I love Christmas as a religious and cultural event. To be honest, I even prefer it to the Chinese New Year.
1) Greetings: Peace vs Money
At Christmas time, the greetings are generally ‘Merry Christmas’ or a ‘Happy New Year.’ People also wish you joy, peace and harmony. However, one of the most common greetings for the Chinese New Year is 恭喜发财 － ‘gōngxǐ fācái’ (or in Cantonese, Gong Hei Fat Choi). It means ‘Wishing you Wealth’. Many more Chinese New Year expressions are related to ‘money and prosperity’. Many Chinese New Year songs are all about ‘gōngxǐ fācái’, and ‘the god of wealth has arrived’. Money is important and the concept of wealth is so ingrained in the Chinese psyche. Continue reading
Fiddler on the Roof

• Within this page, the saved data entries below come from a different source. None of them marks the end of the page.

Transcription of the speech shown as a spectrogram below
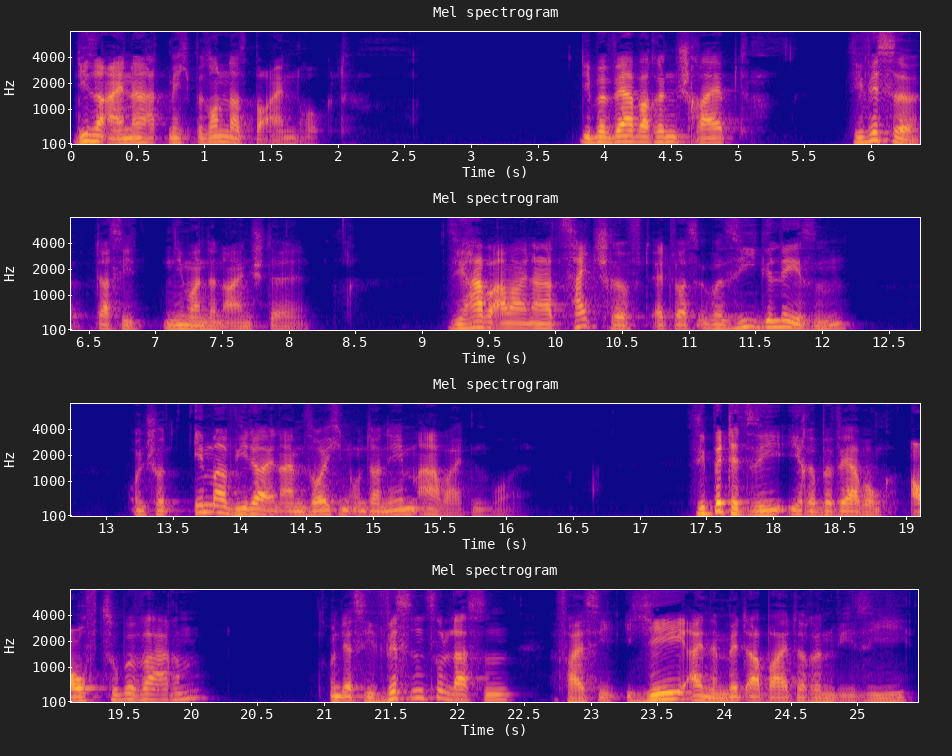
Diese eine hat mich besonders beeindruckt. Die Bewerberin schreibt, sie wisse, dass sie niemanden einstellen. Sie habe aber in einer Zeitschrift etwas über sie gelesen und schon immer wieder in einem solchen Unternehmen arbeiten wollen. Sie bittet sie, ihre Bewerbung aufzubewahren und es sie wissen zu lassen, falls sie je eine Mitarbeiterin wie sie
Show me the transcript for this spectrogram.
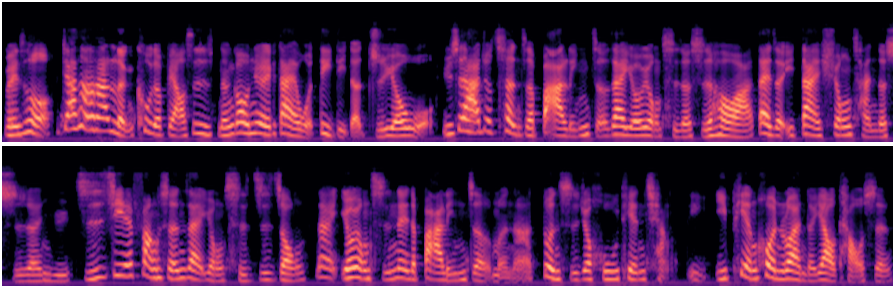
没错。加上他冷酷的表示，能够虐待我弟弟的只有我。于是他就趁着霸凌者在游泳池的时候啊，带着一袋凶残的食人鱼，直接放生在泳池之中。那游泳池内的霸凌者们啊，顿时就呼天抢地，一片混乱的要逃生，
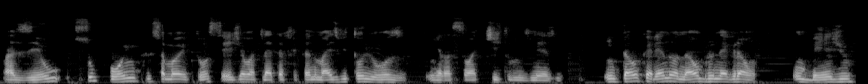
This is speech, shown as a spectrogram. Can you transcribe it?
mas eu suponho que o Samuel Eto'o seja o atleta africano mais vitorioso em relação a títulos mesmo. Então, querendo ou não, Bruno Negrão, um beijo,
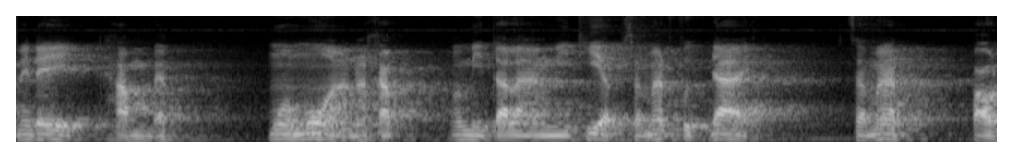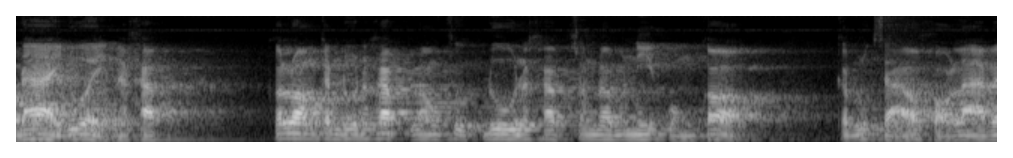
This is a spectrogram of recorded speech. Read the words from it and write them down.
ไม่ได้ทำแบบมั่วๆนะครับว่ามีตารางมีเทียบสามารถฝึกได้ สามารถเป่าได้ด้วยนะครับ ก็ลองกันดูนะครับ ลองฝึกดูนะครับสำหรับวันนี้ผมก็กับลูกสาวขอลาไป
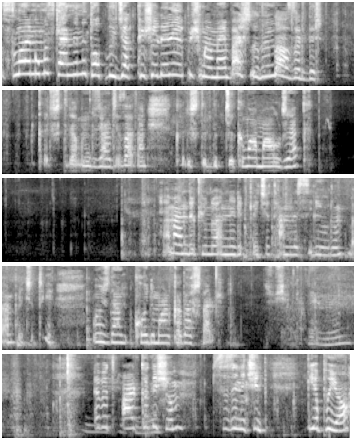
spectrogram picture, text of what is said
slime'ımız kendini toplayacak. Köşelere yapışmamaya başladığında hazırdır. Karıştıralım güzelce. Zaten karıştırdıkça kıvam alacak. Hemen dökülenleri peçetemle siliyorum. Ben peçeteyi o yüzden koydum arkadaşlar. Şu şekilde hemen. Evet arkadaşım sizin için yapıyor.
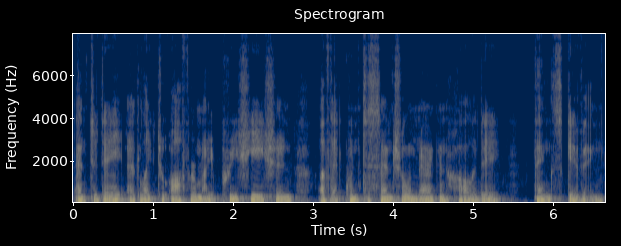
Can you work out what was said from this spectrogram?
and today I'd like to offer my appreciation of that quintessential American holiday, Thanksgiving.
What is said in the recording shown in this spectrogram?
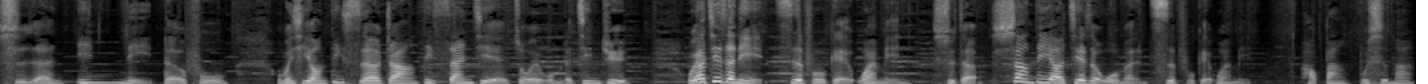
使人因你得福。我们一起用第十二章第三节作为我们的金句。我要借着你赐福给万民。是的，上帝要借着我们赐福给万民，好棒，不是吗？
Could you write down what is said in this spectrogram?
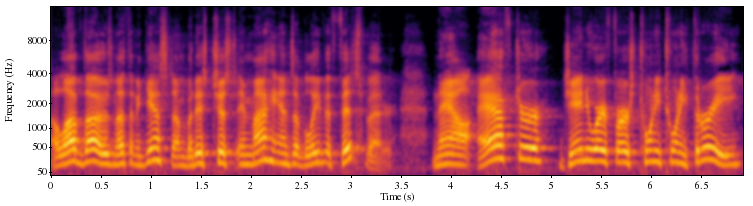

I was surprised to see Fiddler on the Roof was shown on Channel 5 this afternoon (Thursday). This is my favourite musical and I dedicated the whole afternoon indulging in its joy, sorrow and self-deprecating humour. I cried, of course. How could you not? The emotions are so powerful. Watching the ending when the villagers and Tevya’s family leave Anatevka, it was utterly heart-breaking.
I first heard of the musical just over 20 years ago at university, as the young and charming Chinese professor in philosophy recommended it. I’ve watched the musical many times since, but the question of ‘what is tradition’ stays fresh ever.
How do you keep up with change? How deep is your love to your child? Is your love unconditional? What do you do when there’s a clash to your belief? When do you let go?
I’m so glad that I have watched such a poignant, thought provoking musical before the year ends. I grew up in a traditional hierarchical society and I have experienced clashing values and suppression. Now I’m living in the west and I’m acutely aware of cultural differences. This remarkable musical speaks to me, refreshes my mind and challenges me emotionally that no other musicals ever did.
I’ve been in England for 15 years now, yet there are still new things about Christmas I find each year. I thought I have known all I need to know about Christmas, yet there are always surprises. Here are some of the facts that I’ve gathered over the years:
1) Christmas List:
It’s a list-loving nation. People love their shopping list, Christmas to do list, and the most important list of all, is a Christmas card list. In Britain, there’s an expression that you’re either ‘on someone’s Christmas list’ or you get ‘crossed off’ someone’s Christmas list. If your distant relative hasn’t sent you a Christmas card for 2 consecutive years, do you still send him one — now that a second class stamp is worth 50p? Do you go the extra mile to send your old friend or foe a card?
The Christingle service is foreign to me. I’d never heard of it until two years ago. Last weekend, in our local Church of England, there was a candlelit Christingle service. Children were each given an orange and messages of peace and prayers were said. They passed on the candle flame and it was an extremely moving scene to observe how children were taught the message of peace in this simple ritual. Christingle was introduced by The Children’s Society in 1968 to the Church of England, and money is raised to support vulnerable children.
Christingle for Christmas: Symbolism of orange, red ribbon, dried fruits and lit candle.
- The orange – represents the world
- The red ribbon – indicates the love and blood of Christ
- The dried fruits and sweets – symbols of God’s creations
- The lit candle – symbolises Jesus, the light of the world
The Easter eggs remind me of the Chinese Red eggs.
Chinese people don’t eat a lot of chocolate eggs, but I do know they eat a lot of Red eggs. Since birth!
Red eggs — they are hard boiled eggs, coated with red dye or red food colouring.
In case you still don’t know what I’m mumbling about, here is the image:
Bowls of Red Eggs (Image from Flickr by owaief89